One of the biggest mistakes that many startups make is enthusiastically rushing to create a community, even though they do not need one. Without clarity on the actual place of it in their development strategy, companies can be arbitrarily affected by biased opinions on why they are building it. Having a community may prove successful for some companies, but not for others.

For example, one direct-to-consumer startup declared a community an essential element of its growth roadmap and put tremendous efforts into bringing it into existence. The final results were met with disappointment and frustration.

While there were a few reasons for underperformance and failed expectations, the major one was making a baseless assumption of the need in the community that in turn led to following the wrong path covered with inefficiencies and downfalls.

To prevent falling into the trap of this enticing assumption and wasting a lot of resources, startups need to get a holistic picture of their unique situation and decide according to circumstances.

Who comprises your target audience?

A good understanding of your target audience is essential for not just identifying the directions for forming a thriving circle of people but also for acquiring common knowledge.

At times startups do not comprehend the relevance of their offerings to the potential community members. They begin to organize annoying activities and present information that does not meet the expectations of the target audience. In consequence, dissatisfaction can gain a foothold among people, resulting in members holding it against the community and leaving.

This is why cultivating closeness to the participants and listening to them is important for increasing the potential likelihood of people opting in and fostering an authentic community.

What value can people get if they join your community?

People care about their time and do not stay in the community for too long if they do not get something in return. As just discussed, you need to deliver offerings that add value to both newcomers and existing members.

Too often many startups make a misstep when they invite people to a so-called community without creating a genuine value exchange. No doubt, setting up a place to socialise — a group on Slack or a reserved room in a restaurant — is understandably important. Still, it is not sufficient to unite a group of people.

Inventing a way to provide a smooth experience and fruitful interactions inside a community is also vital. Not to cover a lot of ground here, but artificially manufactured attempts to push a person into participating in a trivial contest or a purposeless meetup do not deliver in the durable growth trajectory.

True communities can help fulfill their members’ potential and bring lasting positive impact.

Are you ready to commit to long-lasting relationships with your community members?

With today’s technological advancements and a plethora of available communication solutions, it is not challenging to lapse into building a community. What truly matters is whether you not only implement short-term tactics but also follow consistent community management, which takes time, dedication, and patience.

Amid all the uncertainty in the early days, this approach requires founders to embrace a broad view of their startup’s community development strategy and proactively seek ways to provide a continuous member experience that goes beyond one-off endeavours such as contests and meetups.

Companies can get discouraging results if they actively initiate activities for members in the very beginning but stop to properly support them afterwards.

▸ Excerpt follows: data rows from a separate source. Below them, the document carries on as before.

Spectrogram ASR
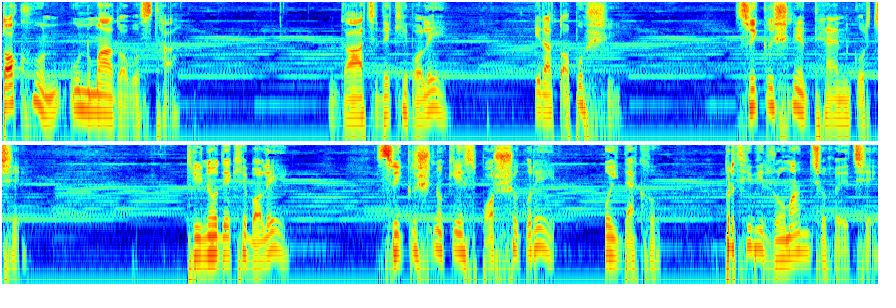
তখন উন্মাদ অবস্থা। গাছ দেখে বলে, এরা তপস্বী। শ্রীকৃষ্ণের ধ্যান করছে। তৃণ দেখে বলে শ্রীকৃষ্ণকে স্পর্শ করে ওই দেখো, পৃথিবীর রোমাঞ্চ হয়েছে।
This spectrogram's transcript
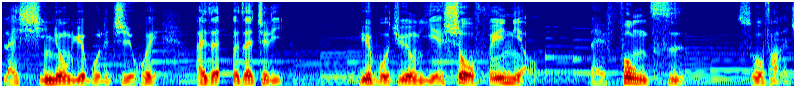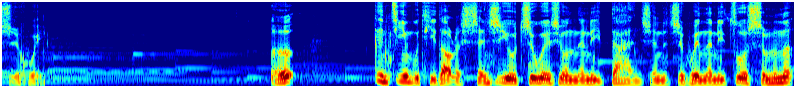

As a result, such a community becomes unsupervised, lacking a clear direction to move forward. In the end, it gradually goes into decline.

Of course, there are other questions startups should explore when deciding whether they should build a community, but those mentioned above are on the first page of the success-achieving playbook. Getting the answers earlier will set companies on the right track, saving time and efforts.

Svetlana Stotskaya is a consultant with deep expertise in strategic marketing and brand management.